■ **Try it**
Scan the lines below for the word "clip". Copy each line you find it in.

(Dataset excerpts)
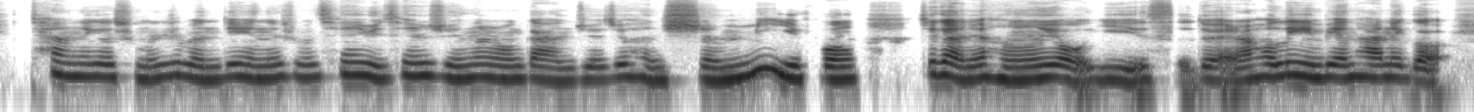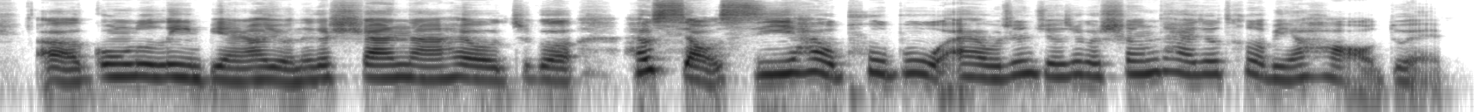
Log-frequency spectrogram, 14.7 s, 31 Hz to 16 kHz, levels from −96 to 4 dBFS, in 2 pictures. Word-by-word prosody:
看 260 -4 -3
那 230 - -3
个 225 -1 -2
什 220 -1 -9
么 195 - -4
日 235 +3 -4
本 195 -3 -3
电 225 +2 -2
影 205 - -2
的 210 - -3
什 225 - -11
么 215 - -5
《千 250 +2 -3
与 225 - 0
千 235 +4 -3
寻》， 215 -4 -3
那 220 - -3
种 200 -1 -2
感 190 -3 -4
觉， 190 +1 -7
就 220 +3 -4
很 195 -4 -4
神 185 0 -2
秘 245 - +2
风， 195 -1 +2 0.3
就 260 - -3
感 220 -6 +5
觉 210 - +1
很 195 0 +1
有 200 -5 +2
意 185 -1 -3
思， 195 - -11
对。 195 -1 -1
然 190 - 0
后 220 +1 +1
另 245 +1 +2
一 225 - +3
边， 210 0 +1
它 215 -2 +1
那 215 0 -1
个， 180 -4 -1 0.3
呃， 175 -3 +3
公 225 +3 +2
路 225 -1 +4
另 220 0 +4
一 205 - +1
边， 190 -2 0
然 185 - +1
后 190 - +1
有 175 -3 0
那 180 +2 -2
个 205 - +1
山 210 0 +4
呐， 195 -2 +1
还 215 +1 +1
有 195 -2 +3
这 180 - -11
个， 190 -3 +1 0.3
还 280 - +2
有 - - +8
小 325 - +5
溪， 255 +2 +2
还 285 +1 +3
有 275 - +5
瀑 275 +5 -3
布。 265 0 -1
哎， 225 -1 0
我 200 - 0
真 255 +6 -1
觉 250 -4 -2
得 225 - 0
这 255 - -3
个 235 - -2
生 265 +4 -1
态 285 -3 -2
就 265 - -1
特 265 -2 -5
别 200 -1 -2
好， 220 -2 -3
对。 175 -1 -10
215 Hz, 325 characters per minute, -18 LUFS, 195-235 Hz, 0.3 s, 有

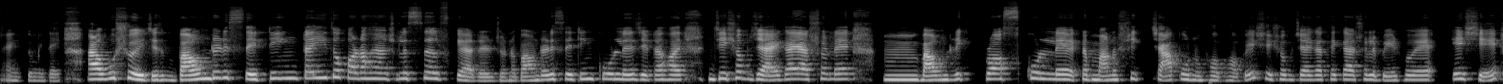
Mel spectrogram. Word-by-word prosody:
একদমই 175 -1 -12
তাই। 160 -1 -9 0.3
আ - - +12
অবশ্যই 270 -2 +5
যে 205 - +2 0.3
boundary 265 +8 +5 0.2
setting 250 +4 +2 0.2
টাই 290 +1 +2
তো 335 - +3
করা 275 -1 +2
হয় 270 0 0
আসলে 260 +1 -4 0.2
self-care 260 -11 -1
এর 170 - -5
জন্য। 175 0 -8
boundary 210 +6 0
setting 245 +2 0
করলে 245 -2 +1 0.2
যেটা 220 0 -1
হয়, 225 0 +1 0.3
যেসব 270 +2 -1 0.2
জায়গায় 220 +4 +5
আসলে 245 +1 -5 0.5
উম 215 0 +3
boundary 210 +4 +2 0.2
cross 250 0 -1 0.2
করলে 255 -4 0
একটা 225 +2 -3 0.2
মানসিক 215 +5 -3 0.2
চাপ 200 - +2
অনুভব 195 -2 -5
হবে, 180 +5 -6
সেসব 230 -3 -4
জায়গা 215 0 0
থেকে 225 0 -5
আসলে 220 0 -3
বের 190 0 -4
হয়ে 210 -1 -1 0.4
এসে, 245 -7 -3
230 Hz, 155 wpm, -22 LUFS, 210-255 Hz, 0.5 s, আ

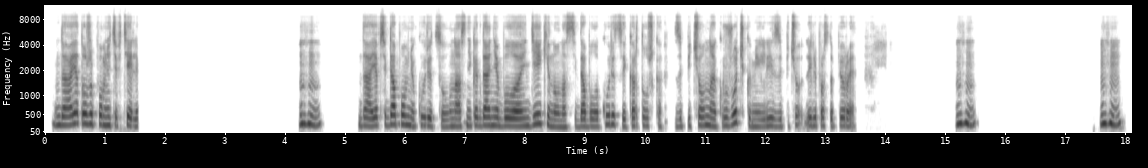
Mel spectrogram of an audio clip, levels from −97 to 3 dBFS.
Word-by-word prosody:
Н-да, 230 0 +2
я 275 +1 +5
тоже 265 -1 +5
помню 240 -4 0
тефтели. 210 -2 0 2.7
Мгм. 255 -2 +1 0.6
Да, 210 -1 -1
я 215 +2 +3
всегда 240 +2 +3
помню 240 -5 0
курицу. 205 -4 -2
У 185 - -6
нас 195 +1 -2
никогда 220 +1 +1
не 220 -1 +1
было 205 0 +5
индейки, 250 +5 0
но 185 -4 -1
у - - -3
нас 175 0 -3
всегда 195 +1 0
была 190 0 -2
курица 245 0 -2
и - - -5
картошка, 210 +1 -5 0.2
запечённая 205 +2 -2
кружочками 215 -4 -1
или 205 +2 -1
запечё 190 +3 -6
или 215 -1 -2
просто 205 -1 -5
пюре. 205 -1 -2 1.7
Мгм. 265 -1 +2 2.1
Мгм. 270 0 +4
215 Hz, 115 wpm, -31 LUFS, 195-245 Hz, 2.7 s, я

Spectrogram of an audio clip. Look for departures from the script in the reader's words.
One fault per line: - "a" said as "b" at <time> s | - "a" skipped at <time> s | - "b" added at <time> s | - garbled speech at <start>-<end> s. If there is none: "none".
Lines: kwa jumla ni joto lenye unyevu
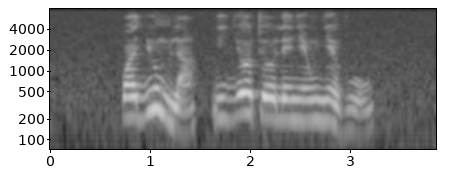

■ **Exercise answer**
Mel spectrogram of an audio clip, levels from −97 to 3 dBFS.
Spectrogram of an audio clip. Look for departures from the script in the reader's words.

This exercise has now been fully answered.